CHARLES LONG: Minimal Surfaces_Ocean of Hours
February 25 – April 7, 2012
For immediate release
Tanya Bonakdar Gallery is pleased to present the ninth solo exhibition of new sculpture by
Charles Long. In this inventive body of work, Long shares with the viewer his search for rich experiences that are unique to abstract sculpture. Through the exploration of new processes and materials, Long endeavors to arrive at spatially and visually engaging works that aim to offer the viewer an open experience by eschewing external reference. These lively and poetic forms continue the formal language Long has been building for decades.
The origin of any one of Long's sculptures might be traced back to some aimless doodle within the evolutionary soup of sketches that pile up in the studio. As the artist alternates from pencil and paper to torch and steel rods, these fledgling apparitions prompt the growth of a threedimensional steel skeleton. Long then considers the many potential surfaces that could evolve within the artwork's unique scaffolding. Using a resin made from soy and peanuts, he then materializes a form from the numerous potential surfaces that wait unseen within the various perimeters of the steel framework.
The resulting curving forms follow a mathematical principle known as "minimal surfaces,"

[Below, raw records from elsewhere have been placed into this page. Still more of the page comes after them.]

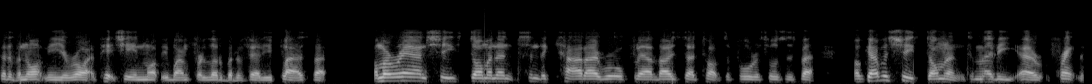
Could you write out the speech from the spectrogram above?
bit of a nightmare, you're right. Apache might be one for a little bit of value players, but I'm around She's Dominant, Syndicato, Royal Flower, those uh, types of full resources. But I'll go with She's Dominant to maybe uh, frank the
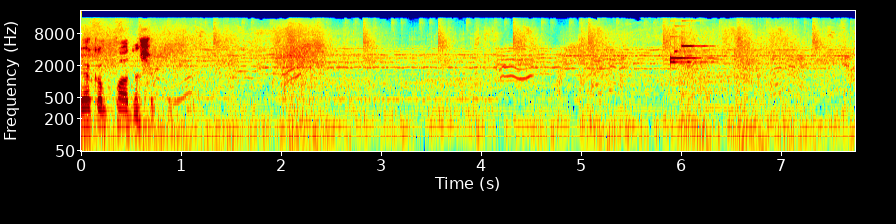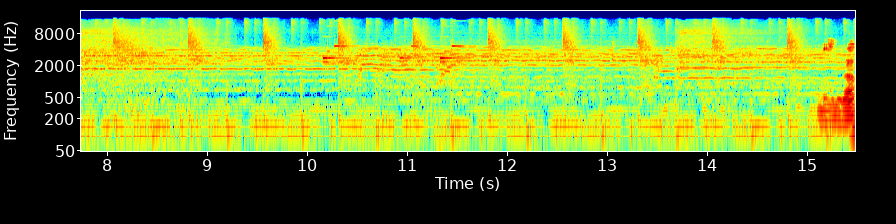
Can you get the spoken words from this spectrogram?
Jaką pada szybko. Dobra.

according to which a given plane assumes a geometrical configuration of least possible area into which it can readily deform according to a given framework. The use of soy-peanut epoxy to freeze these flowing forms is an important new step in the artist's practice, as this natural material allows Long to return to his biomorphic forms. In some, the raw translucent resin is stained with colors that flow across the organic form, creating atmospheric drips and haze. In others, color and textures shift across the opaque resin surfaces, defining the volumes enclosed by these minimal surfaces.
Long finds inspiration in the writings of Ralph Waldo Emerson, and thus seeks a creative
investigation that is open-ended, independent of pre-determined objectives, and, as Emerson himself describes it, a "voyage in the unharbored deep." In one piece, Long has included sketches culled from the rich collection of drawings in which he typically immerses himself while in the studio. Presented within the cavity of the sculpture, Long suggests that the threedimensional forms on view convey but a few of the many possible manifestations along a continuous arc of the artist's inner exploration.
Charles Long's work was recently exhibited at the UCLA Hammer Museum, Los Angeles as part of a solo presentation entitled Seeing Green, in conjunction with the exhibition All of This and Nothing: 6th Hammer Invitational. Other recent shows include The Uncertainty of Objects and Ideas: Contemporary Sculpture, at the Hirshhorn Museum and Sculpture Garden, Washington, DC (group 2006); 100 Pounds of Clay, Orange County Museum of Art, Newport Beach, CA (solo 2006); Gone Formalism, Institute of Contemporary Art, Philadelphia, (group 2006); and More Like a Dream Than a Scheme, David Winton Bell Gallery, Brown University, Providence, RI, traveled to SITE Santa Fe (solo 2005). In addition to being featured in the Whitney Biennial, Long has received the American Academy of Arts and Letters "Award of Merit Medal for Sculpture."